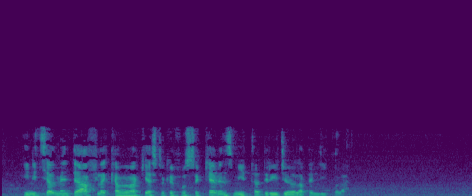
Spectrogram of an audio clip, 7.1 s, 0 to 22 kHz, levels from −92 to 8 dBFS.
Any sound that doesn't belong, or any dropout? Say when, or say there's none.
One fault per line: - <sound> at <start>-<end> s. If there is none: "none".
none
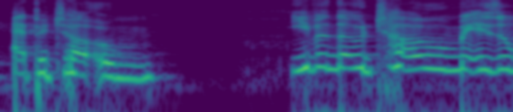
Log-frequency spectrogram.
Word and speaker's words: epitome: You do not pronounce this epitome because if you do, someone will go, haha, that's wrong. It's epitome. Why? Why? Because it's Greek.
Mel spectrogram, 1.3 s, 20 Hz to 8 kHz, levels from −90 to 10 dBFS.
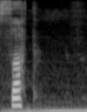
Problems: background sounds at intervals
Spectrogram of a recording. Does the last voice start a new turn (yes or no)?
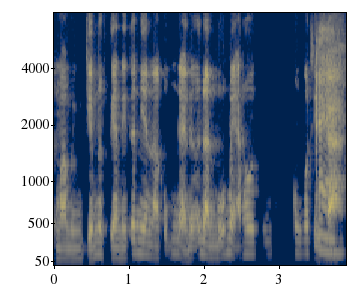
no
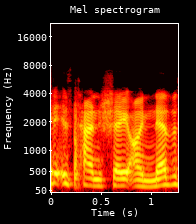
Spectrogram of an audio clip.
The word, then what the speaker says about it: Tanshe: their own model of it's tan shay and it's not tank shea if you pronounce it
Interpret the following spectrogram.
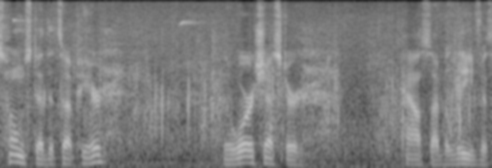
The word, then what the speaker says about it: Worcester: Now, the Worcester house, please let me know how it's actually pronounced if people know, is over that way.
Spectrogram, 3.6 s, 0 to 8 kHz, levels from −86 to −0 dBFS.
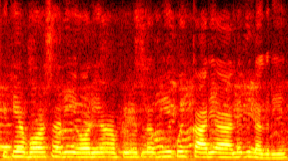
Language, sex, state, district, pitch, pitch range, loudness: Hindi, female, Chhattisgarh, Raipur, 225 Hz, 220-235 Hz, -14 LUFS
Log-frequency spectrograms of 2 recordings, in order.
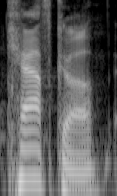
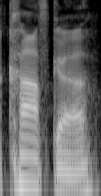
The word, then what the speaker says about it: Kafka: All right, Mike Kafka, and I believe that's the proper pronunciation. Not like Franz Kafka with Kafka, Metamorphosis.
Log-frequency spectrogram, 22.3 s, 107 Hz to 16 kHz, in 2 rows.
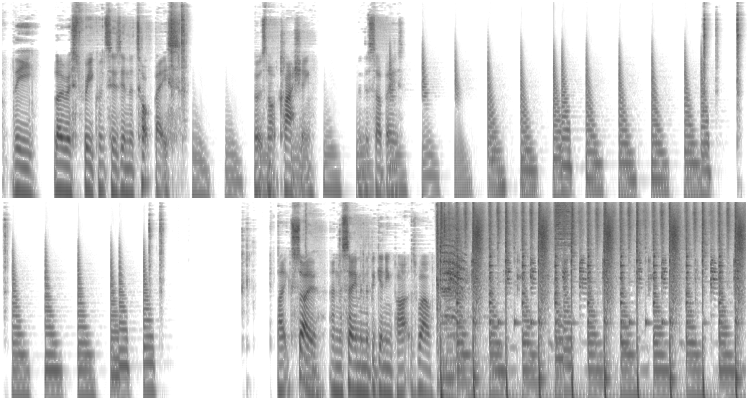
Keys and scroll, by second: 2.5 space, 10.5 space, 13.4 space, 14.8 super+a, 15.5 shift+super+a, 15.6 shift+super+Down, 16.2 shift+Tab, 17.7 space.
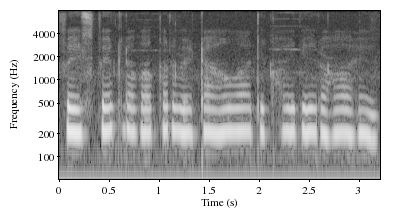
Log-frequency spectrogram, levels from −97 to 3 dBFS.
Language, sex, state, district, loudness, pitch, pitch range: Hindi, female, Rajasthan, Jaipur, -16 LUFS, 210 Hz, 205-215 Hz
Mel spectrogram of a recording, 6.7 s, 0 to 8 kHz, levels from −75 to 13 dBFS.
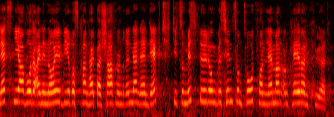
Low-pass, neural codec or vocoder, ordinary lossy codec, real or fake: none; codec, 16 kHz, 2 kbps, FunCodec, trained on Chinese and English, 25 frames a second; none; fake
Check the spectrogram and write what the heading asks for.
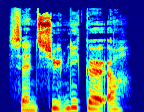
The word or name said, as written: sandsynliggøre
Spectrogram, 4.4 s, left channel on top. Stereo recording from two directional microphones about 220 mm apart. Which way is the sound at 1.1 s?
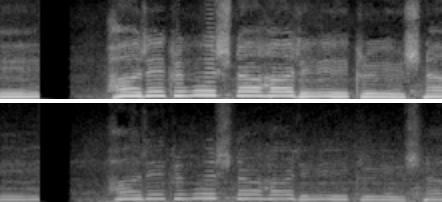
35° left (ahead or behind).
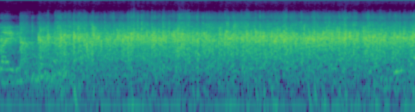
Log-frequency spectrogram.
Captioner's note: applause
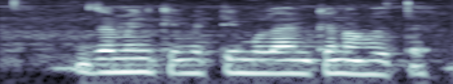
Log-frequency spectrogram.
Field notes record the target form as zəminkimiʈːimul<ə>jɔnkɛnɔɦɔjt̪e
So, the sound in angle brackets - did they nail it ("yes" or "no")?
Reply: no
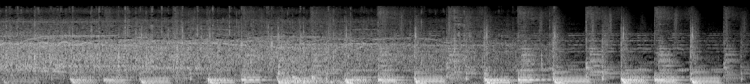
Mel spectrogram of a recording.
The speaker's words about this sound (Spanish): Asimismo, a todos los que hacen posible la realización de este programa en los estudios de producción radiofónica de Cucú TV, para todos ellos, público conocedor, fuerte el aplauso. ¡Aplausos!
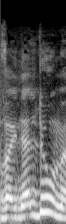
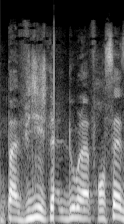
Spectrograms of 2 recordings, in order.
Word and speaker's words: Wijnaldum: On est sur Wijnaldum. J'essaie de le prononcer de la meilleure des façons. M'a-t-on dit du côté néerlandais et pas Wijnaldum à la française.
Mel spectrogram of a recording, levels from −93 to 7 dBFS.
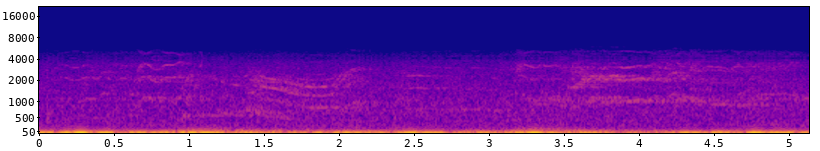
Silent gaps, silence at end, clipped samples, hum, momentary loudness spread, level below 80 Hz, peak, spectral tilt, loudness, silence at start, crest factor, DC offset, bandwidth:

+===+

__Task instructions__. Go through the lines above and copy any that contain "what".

__Response below__.
The word, then what the speaker says about it: Tanshe: their own model of it's tan shay and it's not tank shea if you pronounce it
The word, then what the speaker says about it: Worcester: Now, the Worcester house, please let me know how it's actually pronounced if people know, is over that way.
The word, then what the speaker says about it: Kafka: All right, Mike Kafka, and I believe that's the proper pronunciation. Not like Franz Kafka with Kafka, Metamorphosis.
Check the spectrogram and write what the heading asks for.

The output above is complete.